* About this task: Copy the lines verbatim, beginning with the line that contains "write down speech shown in spectrogram" and continuing through the end of the data, and only those lines.

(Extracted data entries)
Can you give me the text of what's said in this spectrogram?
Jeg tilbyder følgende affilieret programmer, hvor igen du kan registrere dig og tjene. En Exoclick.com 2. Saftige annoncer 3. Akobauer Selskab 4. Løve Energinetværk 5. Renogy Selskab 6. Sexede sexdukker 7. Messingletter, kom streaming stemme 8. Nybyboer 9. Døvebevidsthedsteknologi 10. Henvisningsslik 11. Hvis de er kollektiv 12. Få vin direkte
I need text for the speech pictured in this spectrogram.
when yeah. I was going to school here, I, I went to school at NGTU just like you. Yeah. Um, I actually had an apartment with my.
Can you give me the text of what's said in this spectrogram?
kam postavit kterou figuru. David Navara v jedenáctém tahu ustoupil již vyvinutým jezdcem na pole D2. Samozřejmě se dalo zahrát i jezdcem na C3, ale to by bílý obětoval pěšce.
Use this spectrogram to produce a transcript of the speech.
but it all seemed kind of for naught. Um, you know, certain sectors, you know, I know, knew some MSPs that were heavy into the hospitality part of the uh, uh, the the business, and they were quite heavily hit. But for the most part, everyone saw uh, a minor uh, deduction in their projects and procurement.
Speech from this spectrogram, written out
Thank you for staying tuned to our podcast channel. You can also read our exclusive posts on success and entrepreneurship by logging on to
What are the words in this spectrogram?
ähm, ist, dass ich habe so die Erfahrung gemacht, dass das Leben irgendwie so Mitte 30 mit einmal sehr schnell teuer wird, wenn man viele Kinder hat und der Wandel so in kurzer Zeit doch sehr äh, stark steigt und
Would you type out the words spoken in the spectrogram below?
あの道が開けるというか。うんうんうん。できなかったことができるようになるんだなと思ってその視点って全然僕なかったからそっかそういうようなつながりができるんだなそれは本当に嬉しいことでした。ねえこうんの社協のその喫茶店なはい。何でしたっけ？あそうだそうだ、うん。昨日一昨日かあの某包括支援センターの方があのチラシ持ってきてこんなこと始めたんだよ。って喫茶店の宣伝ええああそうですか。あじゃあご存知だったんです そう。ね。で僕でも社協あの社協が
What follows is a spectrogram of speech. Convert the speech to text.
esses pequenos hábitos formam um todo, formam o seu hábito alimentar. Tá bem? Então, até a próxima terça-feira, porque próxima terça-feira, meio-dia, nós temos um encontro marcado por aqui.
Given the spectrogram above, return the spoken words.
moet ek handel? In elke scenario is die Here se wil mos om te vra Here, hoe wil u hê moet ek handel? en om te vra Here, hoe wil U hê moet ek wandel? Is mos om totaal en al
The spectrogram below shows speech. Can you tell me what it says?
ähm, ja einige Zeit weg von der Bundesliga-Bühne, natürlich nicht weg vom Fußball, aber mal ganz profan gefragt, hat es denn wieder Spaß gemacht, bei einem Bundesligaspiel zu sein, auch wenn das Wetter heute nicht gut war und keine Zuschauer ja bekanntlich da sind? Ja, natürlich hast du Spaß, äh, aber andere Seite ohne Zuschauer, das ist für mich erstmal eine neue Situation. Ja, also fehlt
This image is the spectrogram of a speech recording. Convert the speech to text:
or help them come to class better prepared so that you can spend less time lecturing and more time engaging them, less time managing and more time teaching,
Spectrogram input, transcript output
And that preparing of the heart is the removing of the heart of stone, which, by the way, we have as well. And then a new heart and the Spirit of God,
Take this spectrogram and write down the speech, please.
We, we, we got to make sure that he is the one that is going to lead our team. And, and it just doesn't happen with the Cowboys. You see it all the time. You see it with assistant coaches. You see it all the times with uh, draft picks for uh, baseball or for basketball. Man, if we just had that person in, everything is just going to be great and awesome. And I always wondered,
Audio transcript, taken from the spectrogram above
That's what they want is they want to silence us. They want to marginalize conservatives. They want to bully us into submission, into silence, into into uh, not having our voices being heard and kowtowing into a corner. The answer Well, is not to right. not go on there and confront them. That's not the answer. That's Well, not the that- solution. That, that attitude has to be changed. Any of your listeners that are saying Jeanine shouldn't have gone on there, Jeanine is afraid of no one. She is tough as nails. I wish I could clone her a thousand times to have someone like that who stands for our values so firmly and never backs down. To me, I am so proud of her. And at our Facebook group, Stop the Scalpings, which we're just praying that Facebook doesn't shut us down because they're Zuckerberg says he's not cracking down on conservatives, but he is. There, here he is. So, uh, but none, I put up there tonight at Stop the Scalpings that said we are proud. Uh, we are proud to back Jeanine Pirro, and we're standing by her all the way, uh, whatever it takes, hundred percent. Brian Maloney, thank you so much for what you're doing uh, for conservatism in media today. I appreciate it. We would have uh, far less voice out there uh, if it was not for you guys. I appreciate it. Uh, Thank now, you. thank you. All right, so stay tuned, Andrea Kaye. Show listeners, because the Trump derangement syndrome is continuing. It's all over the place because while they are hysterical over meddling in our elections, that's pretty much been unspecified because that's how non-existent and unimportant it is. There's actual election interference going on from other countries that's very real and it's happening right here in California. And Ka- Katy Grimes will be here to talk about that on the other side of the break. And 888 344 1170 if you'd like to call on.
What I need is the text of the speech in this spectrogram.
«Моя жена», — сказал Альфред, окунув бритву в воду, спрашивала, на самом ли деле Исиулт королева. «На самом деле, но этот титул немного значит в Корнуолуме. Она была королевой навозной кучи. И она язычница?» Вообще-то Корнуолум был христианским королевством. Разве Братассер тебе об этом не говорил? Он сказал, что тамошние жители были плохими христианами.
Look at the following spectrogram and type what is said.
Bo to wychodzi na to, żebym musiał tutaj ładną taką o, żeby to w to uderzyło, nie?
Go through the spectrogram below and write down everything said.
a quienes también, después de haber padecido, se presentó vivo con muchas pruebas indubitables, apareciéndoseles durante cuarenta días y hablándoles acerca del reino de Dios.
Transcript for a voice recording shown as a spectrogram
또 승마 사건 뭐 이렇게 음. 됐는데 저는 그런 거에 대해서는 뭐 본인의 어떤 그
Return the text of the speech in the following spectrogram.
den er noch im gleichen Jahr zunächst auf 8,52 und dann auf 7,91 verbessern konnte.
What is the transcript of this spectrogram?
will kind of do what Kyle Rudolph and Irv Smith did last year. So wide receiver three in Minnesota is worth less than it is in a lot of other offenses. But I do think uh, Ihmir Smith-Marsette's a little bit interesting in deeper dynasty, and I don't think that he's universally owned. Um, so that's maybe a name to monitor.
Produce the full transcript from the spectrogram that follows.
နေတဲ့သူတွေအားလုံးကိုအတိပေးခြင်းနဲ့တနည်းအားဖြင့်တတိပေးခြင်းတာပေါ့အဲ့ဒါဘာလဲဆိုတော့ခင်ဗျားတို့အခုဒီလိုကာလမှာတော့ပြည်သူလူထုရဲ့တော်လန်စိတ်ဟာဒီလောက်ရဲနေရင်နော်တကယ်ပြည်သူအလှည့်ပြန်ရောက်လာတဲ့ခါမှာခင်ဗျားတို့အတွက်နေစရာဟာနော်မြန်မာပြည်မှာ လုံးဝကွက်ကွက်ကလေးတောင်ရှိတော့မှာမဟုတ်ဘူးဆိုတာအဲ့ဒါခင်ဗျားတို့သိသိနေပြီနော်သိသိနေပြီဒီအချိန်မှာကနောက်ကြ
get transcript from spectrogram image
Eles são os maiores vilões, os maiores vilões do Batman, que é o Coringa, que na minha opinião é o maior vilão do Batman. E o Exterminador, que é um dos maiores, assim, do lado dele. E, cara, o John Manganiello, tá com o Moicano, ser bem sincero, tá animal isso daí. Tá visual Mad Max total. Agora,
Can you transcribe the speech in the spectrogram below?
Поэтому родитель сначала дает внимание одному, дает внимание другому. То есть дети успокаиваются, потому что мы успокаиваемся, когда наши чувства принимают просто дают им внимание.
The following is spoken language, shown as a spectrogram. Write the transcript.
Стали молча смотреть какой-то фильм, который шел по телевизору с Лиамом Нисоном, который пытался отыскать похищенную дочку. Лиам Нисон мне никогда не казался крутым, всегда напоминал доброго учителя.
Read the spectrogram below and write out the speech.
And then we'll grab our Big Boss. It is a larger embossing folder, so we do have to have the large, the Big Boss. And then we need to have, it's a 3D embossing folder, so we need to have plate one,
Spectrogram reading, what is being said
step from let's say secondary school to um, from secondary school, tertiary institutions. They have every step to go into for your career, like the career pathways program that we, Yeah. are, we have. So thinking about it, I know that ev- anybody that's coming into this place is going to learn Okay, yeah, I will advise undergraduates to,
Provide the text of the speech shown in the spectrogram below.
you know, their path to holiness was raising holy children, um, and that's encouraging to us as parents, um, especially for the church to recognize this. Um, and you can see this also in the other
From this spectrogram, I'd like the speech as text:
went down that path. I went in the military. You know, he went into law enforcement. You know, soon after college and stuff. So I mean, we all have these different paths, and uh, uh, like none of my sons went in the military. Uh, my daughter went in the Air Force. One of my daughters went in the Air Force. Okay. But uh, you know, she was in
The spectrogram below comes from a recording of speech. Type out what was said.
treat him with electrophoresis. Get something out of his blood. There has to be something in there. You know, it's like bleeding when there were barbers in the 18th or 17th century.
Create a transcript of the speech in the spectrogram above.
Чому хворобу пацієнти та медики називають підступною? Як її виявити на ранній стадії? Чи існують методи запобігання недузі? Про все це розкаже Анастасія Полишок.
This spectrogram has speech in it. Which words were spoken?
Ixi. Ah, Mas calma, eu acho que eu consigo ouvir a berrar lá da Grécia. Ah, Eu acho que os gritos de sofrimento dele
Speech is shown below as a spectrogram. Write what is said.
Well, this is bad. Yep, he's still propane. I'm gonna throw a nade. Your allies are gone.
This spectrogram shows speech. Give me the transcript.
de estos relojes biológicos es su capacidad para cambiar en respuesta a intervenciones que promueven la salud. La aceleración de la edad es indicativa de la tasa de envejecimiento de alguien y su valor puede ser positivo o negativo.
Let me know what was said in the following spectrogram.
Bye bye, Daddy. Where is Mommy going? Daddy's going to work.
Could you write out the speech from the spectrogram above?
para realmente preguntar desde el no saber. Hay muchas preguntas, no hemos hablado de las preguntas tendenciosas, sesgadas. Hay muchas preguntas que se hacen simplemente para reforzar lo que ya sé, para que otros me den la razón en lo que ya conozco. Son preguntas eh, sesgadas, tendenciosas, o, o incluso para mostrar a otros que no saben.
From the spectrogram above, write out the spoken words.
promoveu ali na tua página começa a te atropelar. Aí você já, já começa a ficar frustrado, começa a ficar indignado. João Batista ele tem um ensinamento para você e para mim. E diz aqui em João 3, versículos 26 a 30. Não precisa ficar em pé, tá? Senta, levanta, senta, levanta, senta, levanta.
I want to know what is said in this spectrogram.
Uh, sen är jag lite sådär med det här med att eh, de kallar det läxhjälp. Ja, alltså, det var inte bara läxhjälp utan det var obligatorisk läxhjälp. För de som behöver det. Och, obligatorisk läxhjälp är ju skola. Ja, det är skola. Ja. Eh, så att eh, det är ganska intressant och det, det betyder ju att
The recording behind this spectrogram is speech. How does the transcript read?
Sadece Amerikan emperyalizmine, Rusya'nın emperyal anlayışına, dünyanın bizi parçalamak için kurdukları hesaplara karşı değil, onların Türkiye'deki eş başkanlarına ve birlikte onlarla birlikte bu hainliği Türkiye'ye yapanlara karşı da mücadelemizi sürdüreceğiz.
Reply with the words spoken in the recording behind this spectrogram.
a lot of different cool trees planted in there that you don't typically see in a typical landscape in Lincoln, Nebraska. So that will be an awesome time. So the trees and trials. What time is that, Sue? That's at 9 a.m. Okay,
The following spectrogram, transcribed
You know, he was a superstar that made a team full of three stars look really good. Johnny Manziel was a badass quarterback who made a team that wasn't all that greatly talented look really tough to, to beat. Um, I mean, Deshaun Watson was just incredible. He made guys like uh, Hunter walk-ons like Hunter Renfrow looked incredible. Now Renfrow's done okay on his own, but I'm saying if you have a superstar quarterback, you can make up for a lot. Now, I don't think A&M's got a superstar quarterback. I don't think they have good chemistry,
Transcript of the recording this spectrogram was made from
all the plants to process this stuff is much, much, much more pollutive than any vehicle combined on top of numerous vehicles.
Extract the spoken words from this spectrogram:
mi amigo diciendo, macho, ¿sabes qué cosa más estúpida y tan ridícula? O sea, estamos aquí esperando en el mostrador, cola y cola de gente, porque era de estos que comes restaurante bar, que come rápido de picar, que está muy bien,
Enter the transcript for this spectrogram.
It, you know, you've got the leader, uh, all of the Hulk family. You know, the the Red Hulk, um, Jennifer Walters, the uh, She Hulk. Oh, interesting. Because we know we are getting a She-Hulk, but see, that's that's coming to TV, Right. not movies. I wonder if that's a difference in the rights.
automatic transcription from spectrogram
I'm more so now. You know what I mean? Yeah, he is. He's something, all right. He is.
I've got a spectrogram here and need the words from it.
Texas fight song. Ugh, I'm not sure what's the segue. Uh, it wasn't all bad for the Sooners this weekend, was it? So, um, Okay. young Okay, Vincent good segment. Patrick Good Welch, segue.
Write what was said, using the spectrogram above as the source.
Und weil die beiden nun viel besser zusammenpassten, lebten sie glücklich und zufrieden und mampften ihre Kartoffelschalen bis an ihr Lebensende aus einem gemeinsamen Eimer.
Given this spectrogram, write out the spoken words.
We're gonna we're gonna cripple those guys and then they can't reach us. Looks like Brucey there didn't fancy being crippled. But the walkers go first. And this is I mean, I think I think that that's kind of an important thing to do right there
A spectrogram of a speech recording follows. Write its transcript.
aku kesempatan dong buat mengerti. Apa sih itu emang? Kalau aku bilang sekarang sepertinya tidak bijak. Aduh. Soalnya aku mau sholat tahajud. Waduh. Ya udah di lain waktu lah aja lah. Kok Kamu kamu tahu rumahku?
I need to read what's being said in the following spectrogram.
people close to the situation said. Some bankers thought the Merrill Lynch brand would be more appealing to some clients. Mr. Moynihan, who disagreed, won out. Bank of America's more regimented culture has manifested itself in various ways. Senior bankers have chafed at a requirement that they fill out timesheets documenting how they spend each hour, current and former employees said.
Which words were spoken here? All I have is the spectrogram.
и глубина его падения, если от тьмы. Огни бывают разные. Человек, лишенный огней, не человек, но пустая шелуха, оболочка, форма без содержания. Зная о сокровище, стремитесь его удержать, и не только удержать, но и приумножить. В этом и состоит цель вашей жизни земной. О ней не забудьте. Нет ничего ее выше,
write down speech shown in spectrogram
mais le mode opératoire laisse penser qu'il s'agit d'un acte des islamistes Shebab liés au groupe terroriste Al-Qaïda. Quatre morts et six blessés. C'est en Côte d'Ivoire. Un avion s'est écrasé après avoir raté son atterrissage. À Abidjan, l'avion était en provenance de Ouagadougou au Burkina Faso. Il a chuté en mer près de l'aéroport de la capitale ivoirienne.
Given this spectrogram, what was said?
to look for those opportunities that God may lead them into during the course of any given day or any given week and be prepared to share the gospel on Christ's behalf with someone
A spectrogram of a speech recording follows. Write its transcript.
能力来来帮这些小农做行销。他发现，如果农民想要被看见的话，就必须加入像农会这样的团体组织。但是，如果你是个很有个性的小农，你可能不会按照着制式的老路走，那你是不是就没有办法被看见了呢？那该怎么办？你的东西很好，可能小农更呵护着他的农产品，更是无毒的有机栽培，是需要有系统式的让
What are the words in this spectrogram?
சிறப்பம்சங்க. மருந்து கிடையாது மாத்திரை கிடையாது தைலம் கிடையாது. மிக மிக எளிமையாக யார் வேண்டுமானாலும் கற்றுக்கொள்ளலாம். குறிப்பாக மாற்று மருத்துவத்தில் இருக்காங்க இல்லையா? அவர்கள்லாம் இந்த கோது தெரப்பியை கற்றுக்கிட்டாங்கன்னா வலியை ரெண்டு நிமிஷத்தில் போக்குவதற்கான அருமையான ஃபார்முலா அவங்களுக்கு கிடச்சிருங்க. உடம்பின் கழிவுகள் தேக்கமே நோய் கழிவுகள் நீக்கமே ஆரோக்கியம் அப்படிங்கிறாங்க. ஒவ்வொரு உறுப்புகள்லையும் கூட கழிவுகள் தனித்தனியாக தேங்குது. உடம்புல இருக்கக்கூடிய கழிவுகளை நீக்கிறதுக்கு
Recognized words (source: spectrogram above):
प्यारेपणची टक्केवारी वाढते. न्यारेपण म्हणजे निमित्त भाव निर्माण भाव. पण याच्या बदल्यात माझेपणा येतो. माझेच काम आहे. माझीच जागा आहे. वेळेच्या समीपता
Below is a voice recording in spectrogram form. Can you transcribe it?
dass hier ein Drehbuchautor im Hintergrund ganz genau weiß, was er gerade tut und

* Answer section:
write down speech shown in spectrogram
mais le mode opératoire laisse penser qu'il s'agit d'un acte des islamistes Shebab liés au groupe terroriste Al-Qaïda. Quatre morts et six blessés. C'est en Côte d'Ivoire. Un avion s'est écrasé après avoir raté son atterrissage. À Abidjan, l'avion était en provenance de Ouagadougou au Burkina Faso. Il a chuté en mer près de l'aéroport de la capitale ivoirienne.
Given this spectrogram, what was said?
to look for those opportunities that God may lead them into during the course of any given day or any given week and be prepared to share the gospel on Christ's behalf with someone
A spectrogram of a speech recording follows. Write its transcript.
能力来来帮这些小农做行销。他发现，如果农民想要被看见的话，就必须加入像农会这样的团体组织。但是，如果你是个很有个性的小农，你可能不会按照着制式的老路走，那你是不是就没有办法被看见了呢？那该怎么办？你的东西很好，可能小农更呵护着他的农产品，更是无毒的有机栽培，是需要有系统式的让
What are the words in this spectrogram?
சிறப்பம்சங்க. மருந்து கிடையாது மாத்திரை கிடையாது தைலம் கிடையாது. மிக மிக எளிமையாக யார் வேண்டுமானாலும் கற்றுக்கொள்ளலாம். குறிப்பாக மாற்று மருத்துவத்தில் இருக்காங்க இல்லையா? அவர்கள்லாம் இந்த கோது தெரப்பியை கற்றுக்கிட்டாங்கன்னா வலியை ரெண்டு நிமிஷத்தில் போக்குவதற்கான அருமையான ஃபார்முலா அவங்களுக்கு கிடச்சிருங்க. உடம்பின் கழிவுகள் தேக்கமே நோய் கழிவுகள் நீக்கமே ஆரோக்கியம் அப்படிங்கிறாங்க. ஒவ்வொரு உறுப்புகள்லையும் கூட கழிவுகள் தனித்தனியாக தேங்குது. உடம்புல இருக்கக்கூடிய கழிவுகளை நீக்கிறதுக்கு
Recognized words (source: spectrogram above):
प्यारेपणची टक्केवारी वाढते. न्यारेपण म्हणजे निमित्त भाव निर्माण भाव. पण याच्या बदल्यात माझेपणा येतो. माझेच काम आहे. माझीच जागा आहे. वेळेच्या समीपता
Below is a voice recording in spectrogram form. Can you transcribe it?
dass hier ein Drehbuchautor im Hintergrund ganz genau weiß, was er gerade tut und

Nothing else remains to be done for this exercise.